Collins spoke of how uncertain the path to success can seem when one is starting out to build a company that will sell directly to its customers without the benefit of an established retail channel. He and the Rad Power team turned to crowdfunding, which ensured they’d be connecting immediately with an audience that was interested in buying what they were selling — electric bikes.

And he looked to loved ones for emotional encouragement for his plan to sell electric bicycle on the internet. And well.

“Even the people that believed in us more than anything went, ‘Uh, are you sure you’re going to be able to do that?’”

But Collins said he and his co-founder knew that they could do it, as long as they provided “a steller, amazing customer experience.” 

As companies grow and scale — Rad Power Bikes has grown from a company of three to more than 200 — new challenges arise. 

Moore of Mack Weldon talked about the shifting world of digital marketing. The retailer was among the pioneers of finding and marketing to fans on social media. It’s still effective, but the channels have become noisy. 

And digital advertising?

“Digital advertising networks have gotten really expensive in the last 18 months,” said Moore. So, Mack Weldon is continuing to think creatively. One channel that the lifestyle menswear retailer has embraced: Physical stores.
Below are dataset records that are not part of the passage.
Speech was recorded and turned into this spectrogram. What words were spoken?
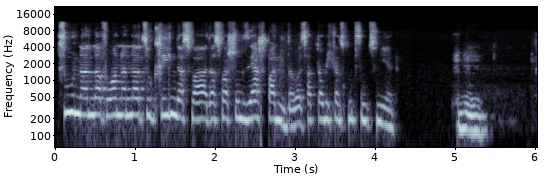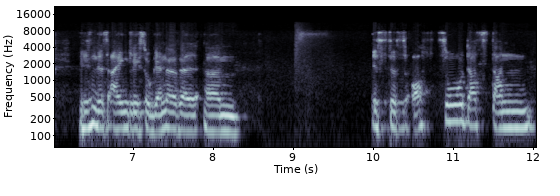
zueinander, voreinander zu kriegen, das war, das war schon sehr spannend. Aber es hat, glaube ich, ganz gut funktioniert. Mhm. Wie ist denn das eigentlich so generell? Ähm ist es oft so, dass dann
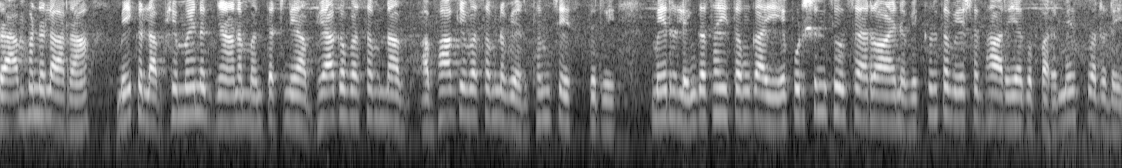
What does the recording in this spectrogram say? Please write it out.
బ్రాహ్మణులారా మీకు లభ్యమైన జ్ఞానం అంతటిని అభ్యాగవశంన అభాగ్యవశంన వ్యర్థం చేస్తుంది మీరు లింగ సహితంగా ఏ పురుషుని చూశారో ఆయన వికృత వేషధారియగు పరమేశ్వరుడే.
To be clear, Moore said, the company looks to stores to make money. But they function as a marketing touch, as well. 

“They are very much ways to drive awareness, drive customer acquisition and be a hub for our existing customers,” Moore said. Meantime, the retailer is exploring more ways to use stores for marketing. 

“More flagship stores in 10 to 15 of our top markets,” he said. “Can we take that store design and sink it down to something that is 100 square feet total? Or kiosks that we could activate in maybe airports or train stations, maybe malls.” 

For their part, Collins and Rad Power Bikes are also looking for ways to connect with customers — new showrooms, video chat options to help with bike repair, mobile repair units, Rad Power Bike rentals at local bike shops.

It is all part of the rapid change that is a constant in the world of direct-to-consumer selling. 

Because in retail, you’re never really finished innovating — a truth that the FLOW Forward Summit 2020 made crystal clear

Photo by Getty Images

Mike Cassidy

Mike Cassidy

Mike is the head of storytelling at Signifyd. A former journalist and a retail geek, he covers ecommerce and the way technology is transforming digital commerce. Contact him at [email protected].